Pre-production, in a nutshell, is where you figure out how you’re going to make your film. It’s the time when you should make most of your important creative decisions so that you leave as little to chance as possible. This process ultimately requires attention to detail, and the help of a good team.
Building your dream team
Even if you think you can get through your film as a one-person band, you’ll find it increasingly stressful, tiring, and a much, much longer experience than if you had some help. As a result, there are a number of specialised roles that should probably be filled before you set up your tripod. You can often get away with one person service more than one position, just be aware it increases the likelihood that something will get missed along the way.
A (Simplified) Overview of the Basic Roles
Director: Person with the vision. They’re in charge of the creative aspects of the film.
Producer / Production Manager: Person in charge of the production. They’ll source and manage the personnel and funding required to make the film.
1st Assistant Director: Person in charge of day-to-day management of crew, equipment, actors, and scheduling. They’ll keep the shoot on schedule while attempting to maintain an environment that facilitates the creative process between the director, actors, etc.
Script Supervisor: Person in charge of continuity. They keep track of what has been shot, whether anything has been changed from what is in the script. They also keep track of the props and blocking (the positioning and movement of the actors) from shot to shot, scene to scene, to ensure that the film is consistent. The script supervisor should be encouraged to raise the alarm when they find an issue so that it can be amended as soon as possible.
Director of Photography/Camera Operator: Person in charge of the look of the film. They attempt to turn the director’s vision into moving images through their understanding of lighting and cameras.
1st Assistant Camera: Person in charge of the camera. They’re in charge of keeping the film in focus. They’ll also check the camera equipment prior to the shoot to ensure it is working and that they have everything required, build and disassemble the camera, and keep track of its settings throughout the shoot.
2nd Assistant Camera: Person in charge of clapping. That’s to say that they’re in charge of the clapperboard (a visual marker that can be seen by the camera which, when clapped, can be heard by the sound recordist, allowing the sound and image to be sync when recorded separately; it also serves to indicate to the editor what part of the film is being shot, making it easier to organise in post-production). In addition to the clapperboard, they’re in charge of backing up the footage from the recording medium (SD card, CF card, SSD, etc.).
Gaffer: Person in charge of lights. They’ll work in conjunction with the director of photography to craft the technical plan for the lighting of each scene, and set up the lights on the actual day.

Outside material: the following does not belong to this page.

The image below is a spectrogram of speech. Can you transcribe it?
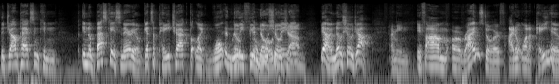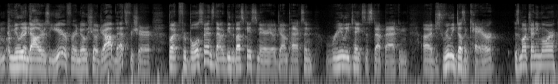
that John Paxson can in a best case scenario gets a paycheck but like won't like really no, feel no motivated. show job. Yeah, a no show job. I mean, if I'm a Reinsdorf, I don't want to pay him a million dollars a year for a no-show job. That's for sure. But for Bulls fans, that would be the best case scenario. John Paxson really takes a step back and uh, just really doesn't care as much anymore.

Production / Costume Designer: Person in charge of the sets and clothes. They’ll help transform your local high school gym into a gene splicing plant, and craft the outward appears of the characters.
Hair and Make-up: Person in charge of… hair and make-up. They’ll ensure your actors look attractive (or not), and makes adjustments throughout the shoot to ensure continuity.
Sound Recordist / Boom Operator: Person in charge of recording sound. They’ll make sure your actors can be heard clearly while minimising unwanted background sounds.
Breaking down your script into its various elements is an excellent means of organising your shoot. Rather than relying on your memory to figure out what props, actors and locations you need, a script breakdown provides a logical manner by which you can properly organise the requirements of every scene and shot.
The simplest way of breaking down the script is into the physical components that are needed for every scene as described by the script. If the script mentions a character opening cigarette packet in the first scene, then that prop should be noted down. If the script has three people talking in the first scene, then those characters should be noted down. If the first scene takes place in a seedy bar, then that location should be noted down.
By the end of the process, you should know what is required for every single scene. It’ll also make it easier when scheduling as you’ll be aware of what props and people you will need, the places that you will need them, and on what days they should be there.
Finally. you’ll probably want to go even further and make notes on actor performance, lighting, mood, etc. This will allow you to direct the actors based on your thoughts made in the relative quiet of pre-production versus those formed in the chaos of being on set. In addition, it’ll prepare you for how you want your film storyboarded and, ultimately, shot.